As I have stated many times before… I am an avid listener of podcasts and video podcasts.  I love them because they help me stay up-to-date in this frequently changing world of IT.  I would have to say my newest vidcast that I have been enjoying lately has been HAK5.  They are just a bunch of real down to earth people talking about technology!  They are a bit goofy but that’s okay with me.  I believe they were recently added to revision3, and I’m quite glad they were.

I really enjoyed the piece by Chris Gerling on reverse engineering on .NET applications (and more).  This is a very handy skill to have especially since I work with .NET.  As I watched the podcast I didn’t think much about it.  I found it to be very cool and engrossing; tres geek.  I like how they broke the segment down onto multiple episodes (inside of being deluged).


Come a few weeks later (now), a couple of the network guys came to my cube and asked me if I could help them with an application a previous developer wrote.  I politely said “Sure! Not a problem”, which they responded with “Great one catch though, all we have is the EXEcutable and we need it ASAP”.  I think that was actually two catches, but anyhow.

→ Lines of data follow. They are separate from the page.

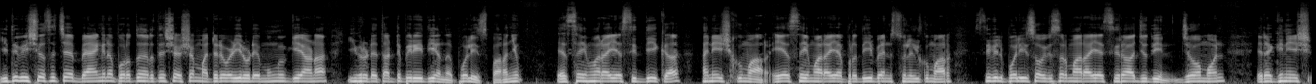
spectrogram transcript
ഇത് വിശ്വസിച്ച് ബാങ്കിന് പുറത്തു നിർത്തിയ ശേഷം മറ്റൊരു വഴിയിലൂടെ മുങ്ങുകയാണ് ഇവരുടെ തട്ടിപ്പ് രീതിയെന്ന് പോലീസ് പറഞ്ഞു. എസ് ഐമാരായ സിദ്ദീഖ് അനീഷ് കുമാർ എ എസ് ഐമാരായ പ്രദീപൻ സുനിൽകുമാർ സിവിൽ പോലീസ് ഓഫീസർമാരായ സിറാജുദ്ദീൻ ജോമോൻ രഘനീഷ്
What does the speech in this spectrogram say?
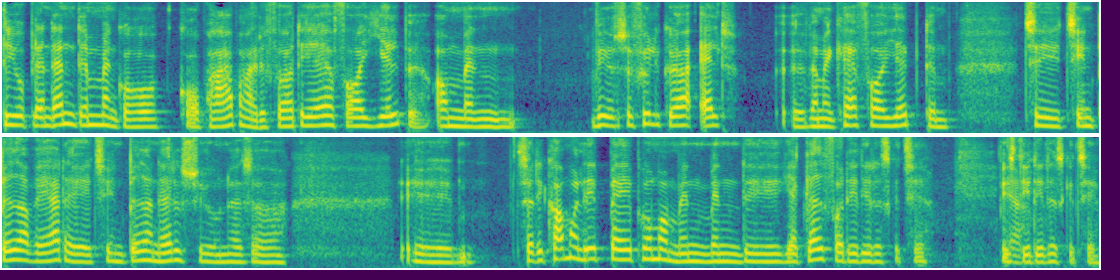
det er jo blandt andet dem, man går, går på arbejde for. Det er for at hjælpe, og man vil jo selvfølgelig gøre alt, øh, hvad man kan for at hjælpe dem til, til en bedre hverdag, til en bedre nattesøvn. Altså, øh, så det kommer lidt bag på mig, men, men det, jeg er glad for, at det er det, der skal til. Hvis ja. det er det, der skal til.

I said calm and coolly, “all we need to do is decompile the application get the source code and we’ll be ready to go”.  I suspect it was not the answer they were expecting.  I was calm and cool because I just watched the great hak5 episodes that involved reverse engineering!  Hot dog.  I earned major cred points for my attitude and how quickly I was able to reproduce the code for the problem.

After inspecting the code we found the problem to be a configuration code; not a development bug.  This was such a critical step the problem solving process.  This also proves that learning is a lifelong process that needs to continue beyond school and become apart of your life.